- Bladder Problems: Many factors can contribute to bladder problems in this breed. Things such as excessive protein, magnesium, and phosphorus in their diet or even going long periods of time between urination can cause Bichons to suffer from bladder stones or infections. Symptoms of this condition are frequent urination, bloody urine, difficulty urinating, or loss of appetite. If your Bichon is suffering from any of these things, take him to the vet for a checkup.
- Allergies: Bichons are particularly sensitive dogs and can be irritated by several different things like food, bugs, or flea bites. If you notice that your dog is scratching or rubbing his face frequently, take him in to be checked by your vet.
- Patellar Luxation: This is a common problem in many small dogs that happens when the knee joint slides in and out of place. It can be crippling if the problem, but in most cases, dogs will live a relatively normal life.
- Vaccination Sensitivity: Symptoms of a reaction to vaccination in Bichons are hives, facial swelling, soreness, and lethargy. After you get your Bichon vaccinated observe him carefully for the first few hours that follow and if you notice anything unusual, contact your vet.
- Hip Dysplasia: Hip dysplasia is a condition that is inherited and occurs when the thigh bone doesn’t fit right into the hip socket. This can cause some dogs a lot of pain and discomfort, but other can suffer and show no signs. The best way to avoid having a dog with hip dysplasia is to ask the breeder for proof that the parent dogs have been tested and are free from the problem.
- Juvenile Cataracts: Cataracts can sometimes develop in Bichons less than 6 years old. This is thought to be a hereditary condition, the best way to avoid adopting a puppy with potential juvenile cataracts is to ask the breeder if her stock is certified by the CERF (Canine Eye Registration Foundation) and to see the certificates yourself.
Frequently Asked Questions About Bichon Frise
Yes! Bichon Frise have a type of hair that produces no dander, the substance that causes allergies. Still, if you have an allergy to dogs, talk to your doctor before adopting a Bichon Frise, just to make sure it will be okay for your health.
Are Bichon Frises aggressive?
Bichon Frises knows no enemies. Mostly all Bichons are friendly extra friendly and outgoing, however, there are those rare few who aren’t. The best way to ensure that your Bichon Frise will not be aggressive is to socialize him from an early age. Introduce him to people, animals, and children early on and frequently. He will learn to not be aggressive this way.

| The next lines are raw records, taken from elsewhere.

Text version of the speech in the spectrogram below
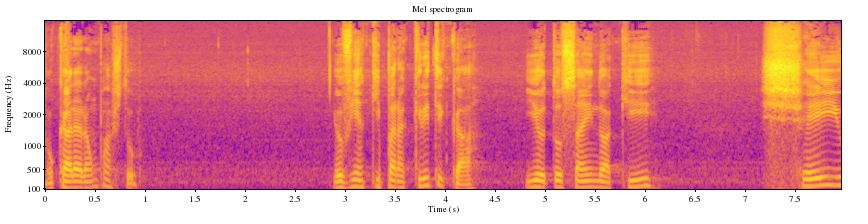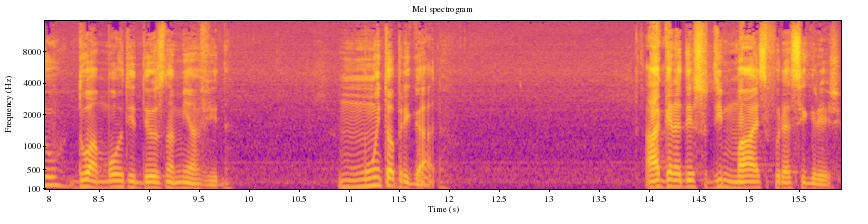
O cara era um pastor. Eu vim aqui para criticar. E eu estou saindo aqui cheio do amor de Deus na minha vida. Muito obrigado. Agradeço demais por essa igreja.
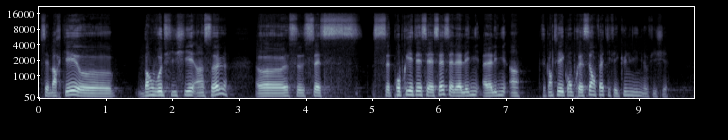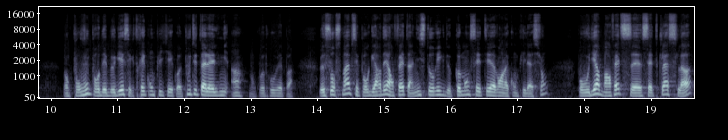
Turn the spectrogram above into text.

Can Bichon Frise swim?
Bichon Frise can swim. They do very well in the water. Like most things, however, each dog is an individual. Assess your dog first before you throw it in water to swim. Some Bichons cannot swim for very long, so you can try and put on a life jacket for them to swim in.
When is a Bichon Frise full grown?
Your Bichon Frise will be full grown once he reaches a year old.
Why do Bichon Frise smell?
Most Bichon Frise are very clean dogs. Because they require so much grooming, they are often known as a dog with little to no odor. If your Bichon Frise is starting to be smelly, there might be something wrong with him health-wise. Take him to the vet to get his smell checked out.
Can Bichon Frise eat carrots?
Carrots are one of the delicious human items that dogs can eat. Your Bichon Frise will love the taste and the crunch that carrots provide, and you’ll love the fact that he is eating something nutritious.
Bichons are incredible dogs. They are smart, funny intelligent, and loving. They are a wonderful addition to a family. Once your Bichon Frise feels apart of your family, he will be the most devoted pet you’ve ever seen. Bichon Frises are great because they are quick to learn tricks and ready to please. The best way for you to bond is to spend time training your dog. As long as you dedicate time daily to your Bichon and show your affection to him, he will be happy for his entire life. Because these dogs suffer from separation anxiety, try not to leave him alone for long periods of times. You’ll see that the more time you spend with your dog, the closer you two will be.